[[ Data extracts, beginning ]]

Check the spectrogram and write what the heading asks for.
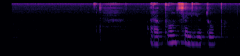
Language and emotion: Russian, neutral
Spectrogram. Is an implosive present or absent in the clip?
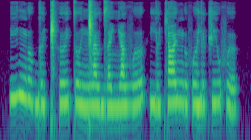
absent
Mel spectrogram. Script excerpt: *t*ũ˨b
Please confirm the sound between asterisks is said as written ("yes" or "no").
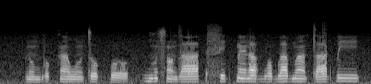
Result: no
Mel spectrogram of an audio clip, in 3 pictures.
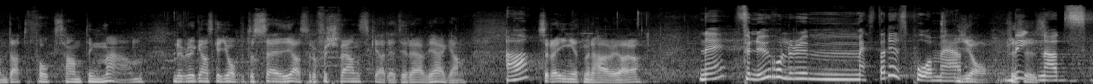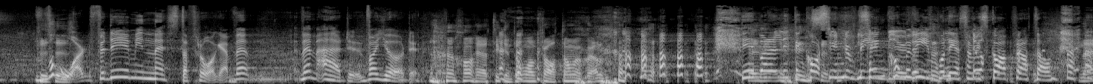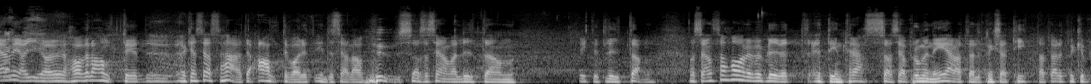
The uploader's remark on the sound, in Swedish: Vi livepoddar från Bo&Byggmässan! Livepoddar vi för första gången i våra liv! Inför publik!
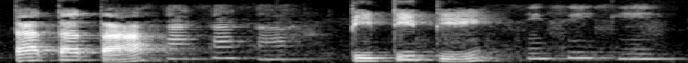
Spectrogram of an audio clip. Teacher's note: en la T se le arranca mucho más el aire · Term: escape nasal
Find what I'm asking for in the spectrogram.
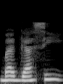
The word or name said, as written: bagasi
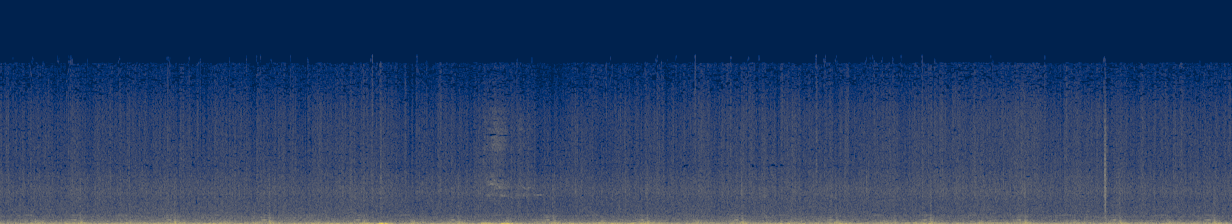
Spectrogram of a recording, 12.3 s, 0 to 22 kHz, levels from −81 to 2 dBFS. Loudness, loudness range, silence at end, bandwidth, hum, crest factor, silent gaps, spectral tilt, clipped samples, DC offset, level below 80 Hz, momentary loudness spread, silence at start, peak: -28 LUFS; 5 LU; 0 s; 16 kHz; none; 22 dB; none; -5.5 dB/octave; under 0.1%; under 0.1%; -26 dBFS; 8 LU; 0 s; -2 dBFS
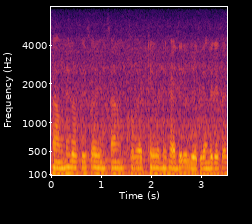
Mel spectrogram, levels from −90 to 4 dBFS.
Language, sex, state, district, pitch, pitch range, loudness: Hindi, male, Madhya Pradesh, Katni, 105 Hz, 100-105 Hz, -16 LUFS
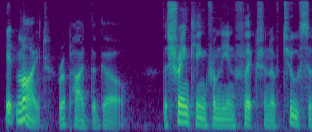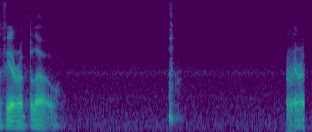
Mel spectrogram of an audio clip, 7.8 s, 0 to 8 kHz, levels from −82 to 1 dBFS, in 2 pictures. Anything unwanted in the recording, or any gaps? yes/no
yes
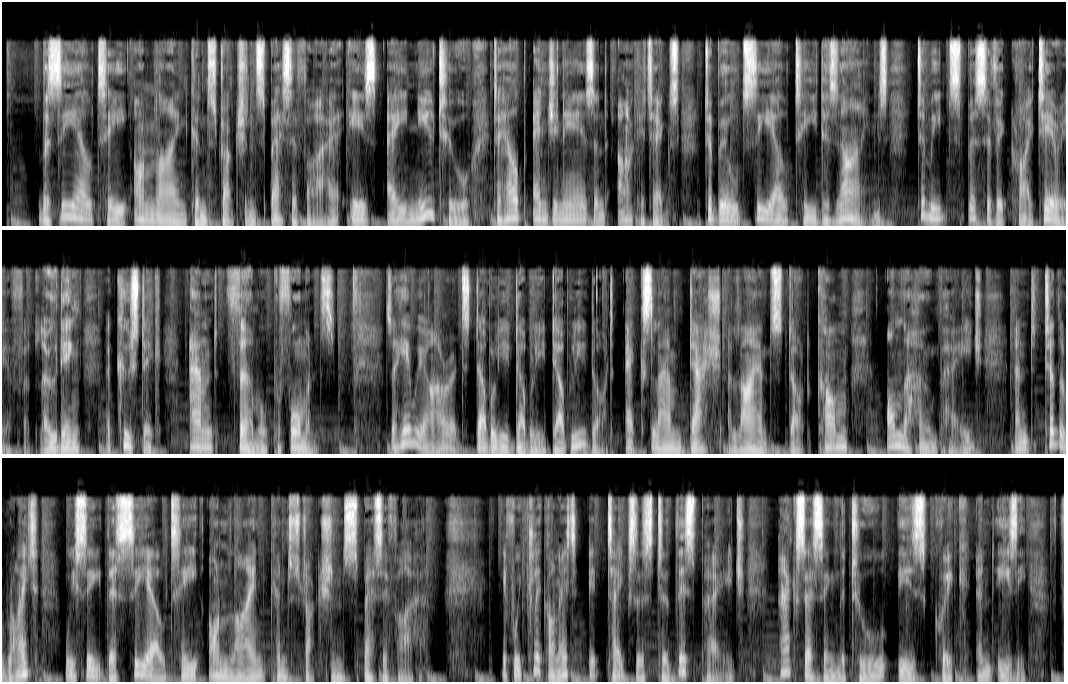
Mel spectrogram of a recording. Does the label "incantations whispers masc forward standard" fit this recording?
No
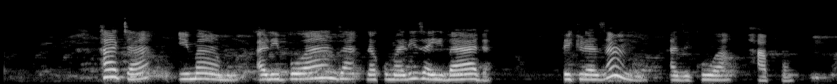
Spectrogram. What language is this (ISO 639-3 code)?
swa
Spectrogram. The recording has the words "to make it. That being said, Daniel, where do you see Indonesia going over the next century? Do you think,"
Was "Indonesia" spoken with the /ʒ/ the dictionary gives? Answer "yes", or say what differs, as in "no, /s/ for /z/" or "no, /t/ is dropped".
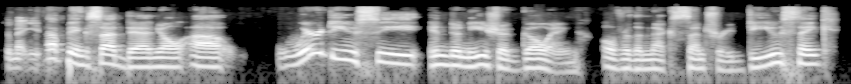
yes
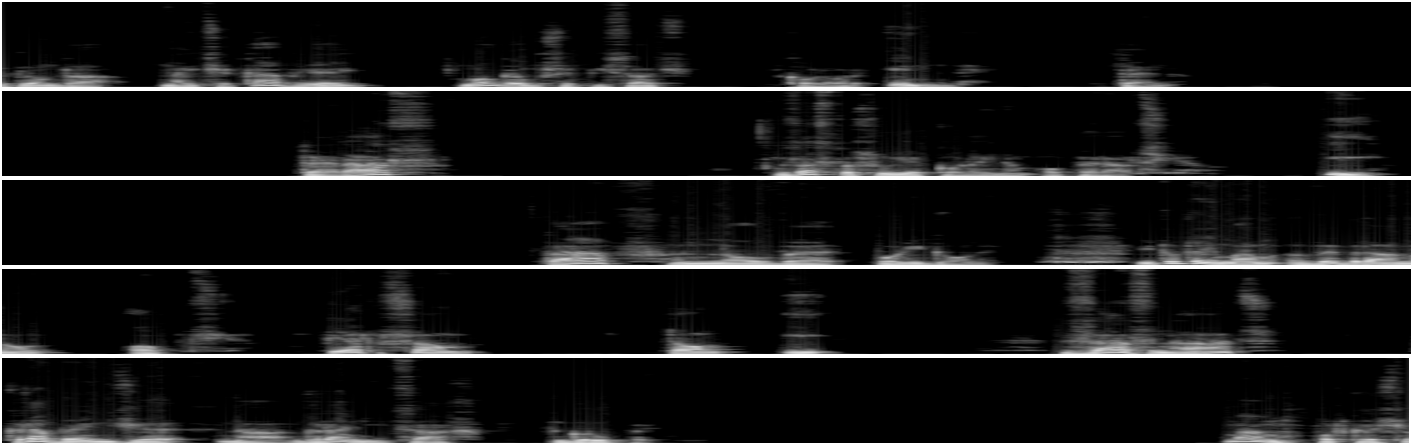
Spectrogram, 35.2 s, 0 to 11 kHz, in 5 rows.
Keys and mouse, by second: 4.3 click, 8.3 middle click, 9.2 shift+middle click, 10.0 middle click, 11.1-12.5 middle drag, 14.5 i, 22.0 click, 28.0 click, 34.2 middle click.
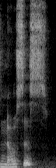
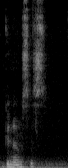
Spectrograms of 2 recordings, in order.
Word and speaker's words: gnosis: I think it's pronounced gnosis. I'm pretty sure I'm not supposed to pronounce the G gnosis, but maybe. We used to say them that way with the G, gnosis.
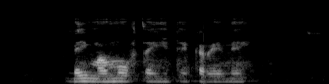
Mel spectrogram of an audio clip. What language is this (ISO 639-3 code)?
brh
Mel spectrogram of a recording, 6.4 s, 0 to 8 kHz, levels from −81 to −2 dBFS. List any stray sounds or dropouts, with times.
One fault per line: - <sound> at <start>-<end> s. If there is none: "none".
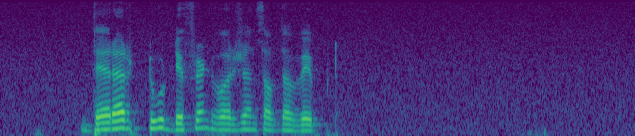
none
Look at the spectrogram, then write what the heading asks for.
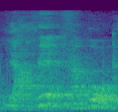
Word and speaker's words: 야훼: 그래서는 시편 연구자들은 이런 시들을 가리켜서 여호와를 왜 이 학자들은, 그리고 여호와라는 이름의 원래 발음은 야훼라고 여겨집니다.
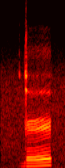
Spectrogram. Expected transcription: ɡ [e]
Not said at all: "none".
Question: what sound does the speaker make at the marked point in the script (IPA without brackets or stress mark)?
ɛ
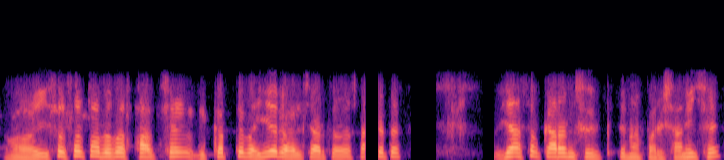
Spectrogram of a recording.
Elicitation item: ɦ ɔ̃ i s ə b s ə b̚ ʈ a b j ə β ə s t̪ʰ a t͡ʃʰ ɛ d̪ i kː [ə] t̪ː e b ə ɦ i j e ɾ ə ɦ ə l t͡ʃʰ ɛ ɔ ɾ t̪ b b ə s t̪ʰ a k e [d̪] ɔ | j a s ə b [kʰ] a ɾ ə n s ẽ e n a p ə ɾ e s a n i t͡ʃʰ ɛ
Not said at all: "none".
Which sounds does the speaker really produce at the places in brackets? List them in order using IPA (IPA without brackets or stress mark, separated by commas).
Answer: ə, t̪, k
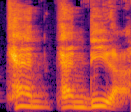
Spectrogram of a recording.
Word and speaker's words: Candida: more specifically a yeast such as candida or candida some people call it candida is another way it's pronounced you can only tell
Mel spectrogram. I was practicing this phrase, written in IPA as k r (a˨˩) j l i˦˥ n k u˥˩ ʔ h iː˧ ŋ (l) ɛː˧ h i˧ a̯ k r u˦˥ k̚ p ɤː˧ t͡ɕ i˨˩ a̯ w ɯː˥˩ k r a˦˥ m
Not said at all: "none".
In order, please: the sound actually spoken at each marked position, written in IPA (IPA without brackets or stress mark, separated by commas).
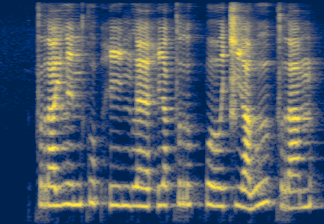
a˦˥, l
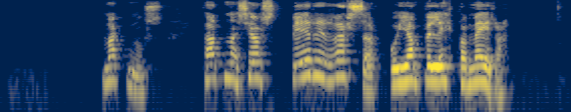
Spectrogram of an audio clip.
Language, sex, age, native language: Icelandic, female, 50-59, Icelandic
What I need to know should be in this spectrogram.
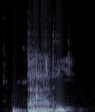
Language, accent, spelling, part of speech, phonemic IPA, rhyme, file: English, Southern England, baddie, noun, /ˈbædi/, -ædi, LL-Q1860 (eng)-baddie.wav
- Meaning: 1. A person of bad character, especially in a work of fiction 2. An attractive, confident woman, especially one who is a social media influencer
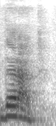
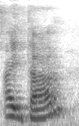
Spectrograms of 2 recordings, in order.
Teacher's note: Мы устанавливаем жесткое соответствие греческой фиты и абхазского придыхательного т.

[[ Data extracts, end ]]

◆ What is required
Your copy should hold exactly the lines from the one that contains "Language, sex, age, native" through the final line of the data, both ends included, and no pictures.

◆ Response to the exercise
Language, sex, age, native language: Icelandic, female, 50-59, Icelandic
What I need to know should be in this spectrogram.
Language, accent, spelling, part of speech, phonemic IPA, rhyme, file: English, Southern England, baddie, noun, /ˈbædi/, -ædi, LL-Q1860 (eng)-baddie.wav
- Meaning: 1. A person of bad character, especially in a work of fiction 2. An attractive, confident woman, especially one who is a social media influencer
Spectrograms of 2 recordings, in order.
Teacher's note: Мы устанавливаем жесткое соответствие греческой фиты и абхазского придыхательного т.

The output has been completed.